#### What you are asked to do
Look below for the line containing "Log-frequency spectrogram of a recording, in" and the line containing "Mel spectrogram of a recording, 3.4", then set down both and every line between them exactly, without pictures.
── Recorded information ──
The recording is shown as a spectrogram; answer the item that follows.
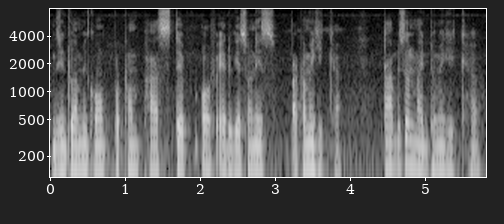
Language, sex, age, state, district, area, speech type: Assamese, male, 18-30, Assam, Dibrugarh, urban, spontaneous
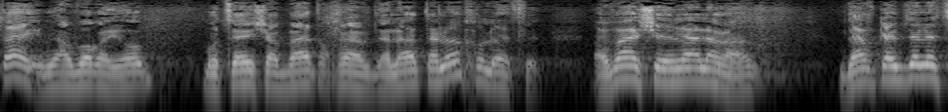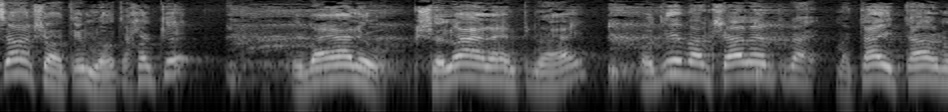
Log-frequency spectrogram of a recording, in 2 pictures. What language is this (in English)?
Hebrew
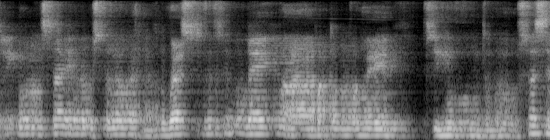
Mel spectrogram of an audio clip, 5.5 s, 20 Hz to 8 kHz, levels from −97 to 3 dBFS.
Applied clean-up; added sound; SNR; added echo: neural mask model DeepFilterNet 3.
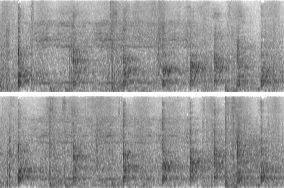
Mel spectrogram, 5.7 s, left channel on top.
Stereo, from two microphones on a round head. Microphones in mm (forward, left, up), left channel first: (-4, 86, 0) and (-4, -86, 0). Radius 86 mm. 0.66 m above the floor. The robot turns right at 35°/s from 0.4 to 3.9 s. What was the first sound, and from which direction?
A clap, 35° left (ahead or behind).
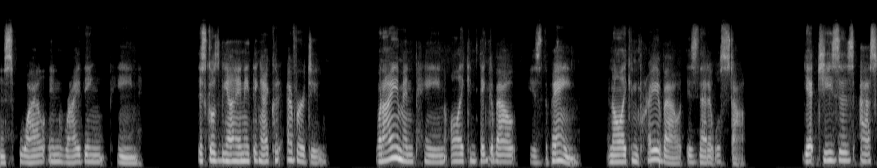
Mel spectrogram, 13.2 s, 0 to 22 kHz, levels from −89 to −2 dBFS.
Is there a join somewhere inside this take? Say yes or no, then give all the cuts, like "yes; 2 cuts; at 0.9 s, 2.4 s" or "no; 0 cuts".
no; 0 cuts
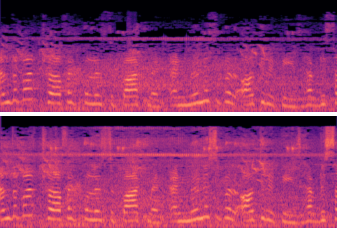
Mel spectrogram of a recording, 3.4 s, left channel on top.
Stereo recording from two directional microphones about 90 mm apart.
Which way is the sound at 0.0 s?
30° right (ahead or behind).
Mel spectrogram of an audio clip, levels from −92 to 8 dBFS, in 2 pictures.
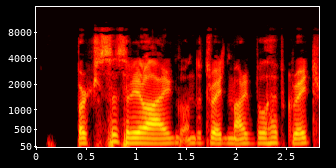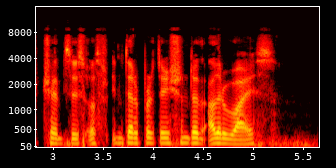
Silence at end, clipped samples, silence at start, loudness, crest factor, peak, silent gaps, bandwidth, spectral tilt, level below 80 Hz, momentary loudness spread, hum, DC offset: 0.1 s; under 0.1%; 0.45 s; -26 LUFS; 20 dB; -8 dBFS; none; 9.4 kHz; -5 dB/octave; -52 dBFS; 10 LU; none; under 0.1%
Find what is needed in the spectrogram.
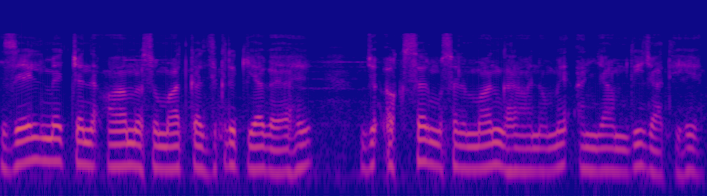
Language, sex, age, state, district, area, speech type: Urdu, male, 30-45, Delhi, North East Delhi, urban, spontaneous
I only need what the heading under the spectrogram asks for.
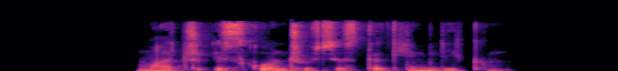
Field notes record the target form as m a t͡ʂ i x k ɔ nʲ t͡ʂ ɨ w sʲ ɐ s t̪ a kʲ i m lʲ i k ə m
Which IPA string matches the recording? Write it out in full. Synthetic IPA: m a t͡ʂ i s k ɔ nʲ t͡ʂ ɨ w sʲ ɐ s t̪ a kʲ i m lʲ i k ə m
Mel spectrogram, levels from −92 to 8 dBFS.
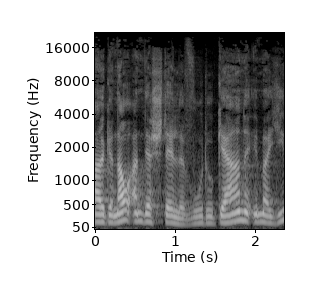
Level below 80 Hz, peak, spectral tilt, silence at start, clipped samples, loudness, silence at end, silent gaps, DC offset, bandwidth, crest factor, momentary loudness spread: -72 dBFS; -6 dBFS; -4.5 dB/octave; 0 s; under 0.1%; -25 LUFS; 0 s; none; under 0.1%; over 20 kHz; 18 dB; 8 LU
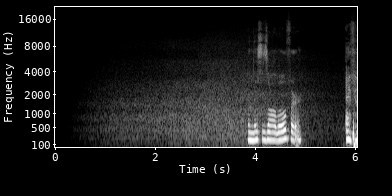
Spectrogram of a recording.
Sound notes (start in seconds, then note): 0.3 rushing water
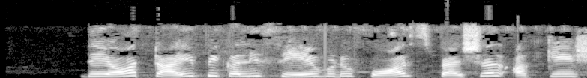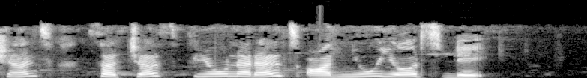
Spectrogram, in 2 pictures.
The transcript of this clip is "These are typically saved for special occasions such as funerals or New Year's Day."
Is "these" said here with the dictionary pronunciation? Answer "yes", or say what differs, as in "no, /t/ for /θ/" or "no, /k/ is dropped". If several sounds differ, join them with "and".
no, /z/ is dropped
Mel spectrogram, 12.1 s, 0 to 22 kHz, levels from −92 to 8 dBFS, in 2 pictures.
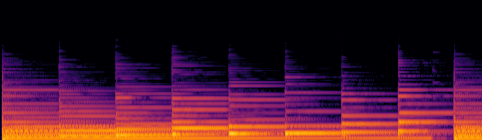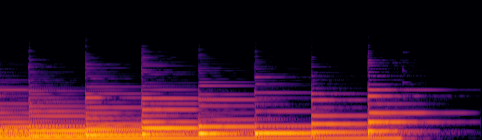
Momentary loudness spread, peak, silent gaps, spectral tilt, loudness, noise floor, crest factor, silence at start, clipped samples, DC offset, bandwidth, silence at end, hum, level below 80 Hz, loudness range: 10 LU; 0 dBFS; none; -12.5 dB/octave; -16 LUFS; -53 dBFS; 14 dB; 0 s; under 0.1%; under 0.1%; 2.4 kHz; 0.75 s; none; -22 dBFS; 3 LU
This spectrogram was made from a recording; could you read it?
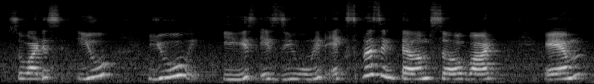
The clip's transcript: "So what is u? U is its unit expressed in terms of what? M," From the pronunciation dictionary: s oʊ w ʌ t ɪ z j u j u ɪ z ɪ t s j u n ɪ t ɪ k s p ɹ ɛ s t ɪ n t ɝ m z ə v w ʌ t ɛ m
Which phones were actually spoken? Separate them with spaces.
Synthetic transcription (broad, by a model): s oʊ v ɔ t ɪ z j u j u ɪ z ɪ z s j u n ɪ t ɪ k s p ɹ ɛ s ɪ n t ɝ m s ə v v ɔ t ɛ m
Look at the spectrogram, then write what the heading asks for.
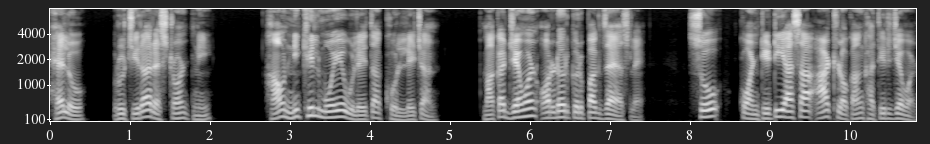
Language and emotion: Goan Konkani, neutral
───
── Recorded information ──
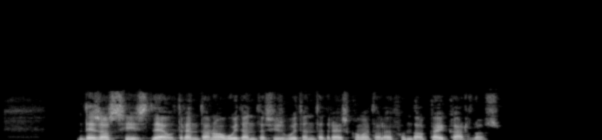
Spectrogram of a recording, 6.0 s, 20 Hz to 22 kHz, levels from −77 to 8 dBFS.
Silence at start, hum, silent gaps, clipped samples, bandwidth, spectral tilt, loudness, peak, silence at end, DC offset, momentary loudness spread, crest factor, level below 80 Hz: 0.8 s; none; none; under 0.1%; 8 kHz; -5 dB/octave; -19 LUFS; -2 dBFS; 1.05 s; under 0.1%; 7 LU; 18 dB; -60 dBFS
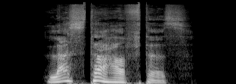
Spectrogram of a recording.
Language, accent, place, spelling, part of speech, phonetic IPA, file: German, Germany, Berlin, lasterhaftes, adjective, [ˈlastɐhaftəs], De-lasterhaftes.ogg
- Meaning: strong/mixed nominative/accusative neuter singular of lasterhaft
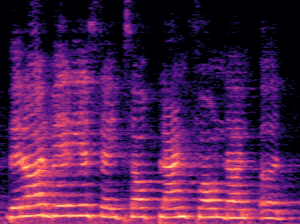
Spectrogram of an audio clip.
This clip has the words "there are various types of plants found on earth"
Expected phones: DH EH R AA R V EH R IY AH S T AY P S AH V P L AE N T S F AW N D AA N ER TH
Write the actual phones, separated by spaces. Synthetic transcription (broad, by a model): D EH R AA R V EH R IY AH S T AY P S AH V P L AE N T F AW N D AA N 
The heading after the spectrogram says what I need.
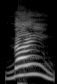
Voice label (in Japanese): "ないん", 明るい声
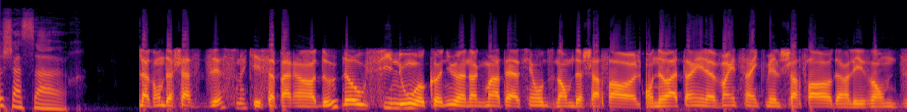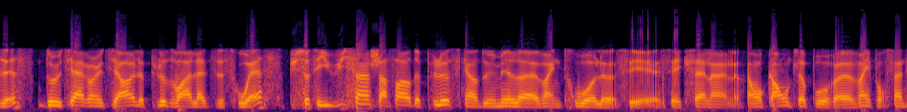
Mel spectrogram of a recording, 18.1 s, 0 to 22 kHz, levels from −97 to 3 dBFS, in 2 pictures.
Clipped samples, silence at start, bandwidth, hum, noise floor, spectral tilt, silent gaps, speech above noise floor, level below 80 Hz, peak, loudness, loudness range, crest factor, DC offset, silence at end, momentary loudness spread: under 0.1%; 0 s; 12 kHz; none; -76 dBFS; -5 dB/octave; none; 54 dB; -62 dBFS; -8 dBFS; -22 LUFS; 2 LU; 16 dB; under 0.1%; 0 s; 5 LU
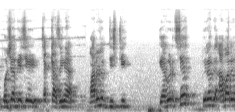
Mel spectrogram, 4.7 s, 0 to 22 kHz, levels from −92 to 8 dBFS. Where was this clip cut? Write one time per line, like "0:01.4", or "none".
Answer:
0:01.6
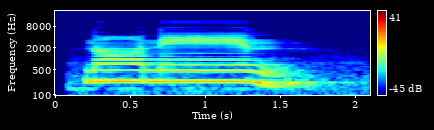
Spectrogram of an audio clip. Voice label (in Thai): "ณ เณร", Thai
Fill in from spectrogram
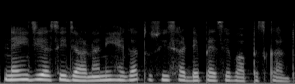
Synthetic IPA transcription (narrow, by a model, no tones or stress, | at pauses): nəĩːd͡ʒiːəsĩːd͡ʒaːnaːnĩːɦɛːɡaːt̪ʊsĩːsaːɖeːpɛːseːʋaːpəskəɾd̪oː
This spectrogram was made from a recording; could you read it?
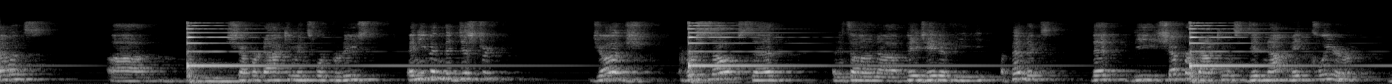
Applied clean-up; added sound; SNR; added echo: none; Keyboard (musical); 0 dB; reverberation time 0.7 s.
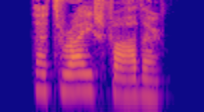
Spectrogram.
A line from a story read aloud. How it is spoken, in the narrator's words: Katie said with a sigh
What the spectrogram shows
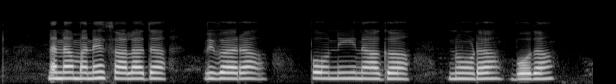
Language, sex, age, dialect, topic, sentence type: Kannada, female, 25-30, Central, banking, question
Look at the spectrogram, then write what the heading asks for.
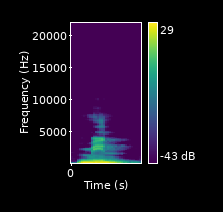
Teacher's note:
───
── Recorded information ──
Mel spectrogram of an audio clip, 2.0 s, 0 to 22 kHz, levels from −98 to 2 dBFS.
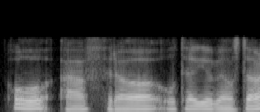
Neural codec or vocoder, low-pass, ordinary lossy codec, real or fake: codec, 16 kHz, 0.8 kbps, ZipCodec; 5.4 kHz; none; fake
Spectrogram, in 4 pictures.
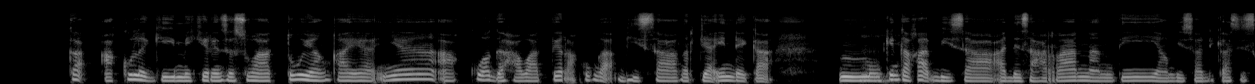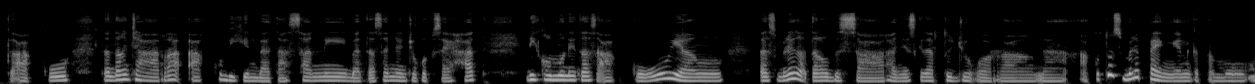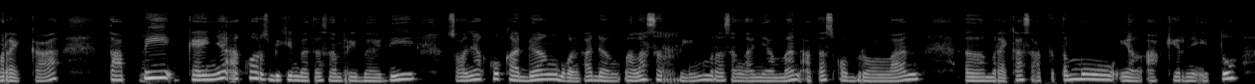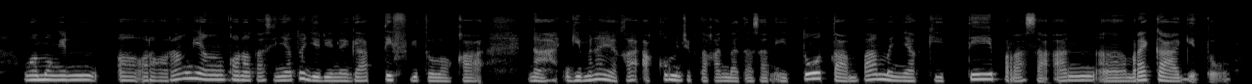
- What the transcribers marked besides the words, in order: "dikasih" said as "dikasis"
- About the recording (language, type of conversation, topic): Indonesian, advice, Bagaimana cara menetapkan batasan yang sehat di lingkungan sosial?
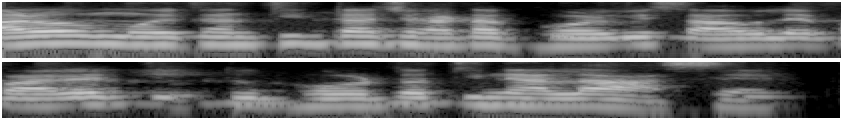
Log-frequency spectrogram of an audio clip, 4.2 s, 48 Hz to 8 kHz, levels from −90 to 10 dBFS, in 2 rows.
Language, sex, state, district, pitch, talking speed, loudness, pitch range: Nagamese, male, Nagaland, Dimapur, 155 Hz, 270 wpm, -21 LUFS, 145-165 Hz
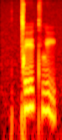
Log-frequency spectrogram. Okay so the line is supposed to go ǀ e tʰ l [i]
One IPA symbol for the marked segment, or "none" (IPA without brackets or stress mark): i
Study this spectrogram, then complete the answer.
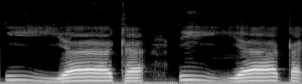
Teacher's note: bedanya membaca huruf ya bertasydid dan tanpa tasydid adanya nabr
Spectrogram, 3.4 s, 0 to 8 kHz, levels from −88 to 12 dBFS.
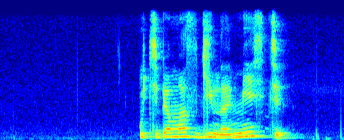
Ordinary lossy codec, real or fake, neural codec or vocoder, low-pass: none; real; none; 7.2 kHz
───
#### Response area
Log-frequency spectrogram of a recording, in 2 pictures. What language is this (in English)?
Hebrew
Mel spectrogram of an audio clip, 5.5 s, 20 Hz to 8 kHz, levels from −97 to 3 dBFS.
Applied clean-up; added sound; SNR; added echo: neural mask model DeepFilterNet 3.
Mel spectrogram, 5.7 s, left channel on top.
Stereo, from two microphones on a round head. Microphones in mm (forward, left, up), left channel first: (-4, 86, 0) and (-4, -86, 0). Radius 86 mm. 0.66 m above the floor. The robot turns right at 35°/s from 0.4 to 3.9 s. What was the first sound, and from which direction?
A clap, 35° left (ahead or behind).
Mel spectrogram, 13.2 s, 0 to 22 kHz, levels from −89 to −2 dBFS.
Is there a join somewhere inside this take? Say yes or no, then give all the cuts, like "yes; 2 cuts; at 0.9 s, 2.4 s" or "no; 0 cuts".
no; 0 cuts
Mel spectrogram of a recording, 3.4 s, left channel on top.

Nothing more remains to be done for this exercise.